New BBC Panorama Film Features Family of Youngest Manchester Arena Bombing Victim
Released yesterday, the new film follows the Saffie Roussos’ family as they return to Manchester to give evidence at the bombing’s public inquiry.
At only eight years old, Saffie-Rose Roussos was the youngest victim of the 2017 terrorist attack. During the suicide bombing at an Ariana Grande concert held at Manchester’s AO Arena, 22 people
were killed and many more injured when the terrorist detonated an explosive device at the end of the concert.
The film follows the Roussos family through the bombing’s ongoing inquest and asks two very important questions; could the bomber have been stopped, and could Saffie Roussos have survived her injuries?
In the heartbreaking interview, the family tell the full story of their loss on camera for the first time. During the film, the family reveal that Lisa, Saffies mother, sustained life-threatening injuries, which saw her in hospital for three months. Throughout that time, Saffie’s father Andrew and their son Xander remained with Lisa in hospital and, upon her discharge, never returned to their family home.

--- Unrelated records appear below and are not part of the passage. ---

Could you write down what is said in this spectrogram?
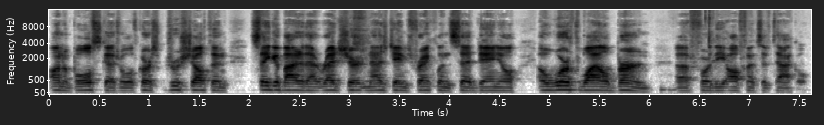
on a bowl schedule. Of course, Drew Shelton say goodbye to that red shirt. And as James Franklin said, Daniel, a worthwhile burn uh, for the offensive tackle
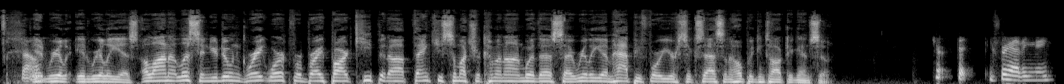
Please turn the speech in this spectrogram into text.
So It really, it really is. Alana, listen, you're doing great work for Breitbart. Keep it up. Thank you so much for coming on with us. I really am happy for your success, and I hope we can talk again soon. sure. Thanks for having me.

In the film, Andrew Roussos told Panorama it was too hard to go back to that home without Saffie, “Me and Lisa couldn’t face what we had as a family,” he said. However, despite moving to a new home, there is a room dedicated to Saffie in their new Dorset house. “Everything in the room is what she knew, that she’d seen,” Lisa said. “That’s what we wanted. We didn’t want anything changing. She’s here with me, and I wouldn’t want her anywhere else,” she continued.
As a result of the incident’s ongoing review, new information about Saffie’s death has surfaced.

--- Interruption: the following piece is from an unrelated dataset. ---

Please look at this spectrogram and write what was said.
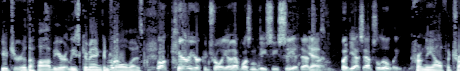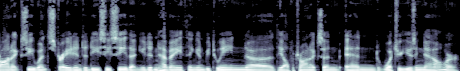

Saffie’s family initially believed she had been killed instantly. However, a recent report revealed that she actually lived for over an hour following the explosion. This has cast new questions regarding the care Saffie received in the minutes and hours following the incident.

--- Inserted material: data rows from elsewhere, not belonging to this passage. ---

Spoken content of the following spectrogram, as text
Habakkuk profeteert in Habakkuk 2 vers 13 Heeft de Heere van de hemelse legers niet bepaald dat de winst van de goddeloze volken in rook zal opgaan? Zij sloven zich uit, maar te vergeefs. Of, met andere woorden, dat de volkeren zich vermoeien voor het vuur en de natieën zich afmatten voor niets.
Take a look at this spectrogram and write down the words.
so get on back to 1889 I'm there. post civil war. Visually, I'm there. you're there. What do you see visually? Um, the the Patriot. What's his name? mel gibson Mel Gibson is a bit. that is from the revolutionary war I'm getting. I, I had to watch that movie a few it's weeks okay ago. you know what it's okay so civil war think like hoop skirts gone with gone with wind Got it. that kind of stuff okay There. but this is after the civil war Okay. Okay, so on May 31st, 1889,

Speaking of the new revelation, her father said, “Finding out exactly what happened is hard to take because you don’t want anyone to suffer, never mind your child.” He continued, “It does make you very angry and gets you very upset to know that that little girl did everything she could to keep herself going and the system failed her, and I want to get to the bottom of that.”
The documentary aired on March 7th at 8pm and is now available to view on BBC iPlayer.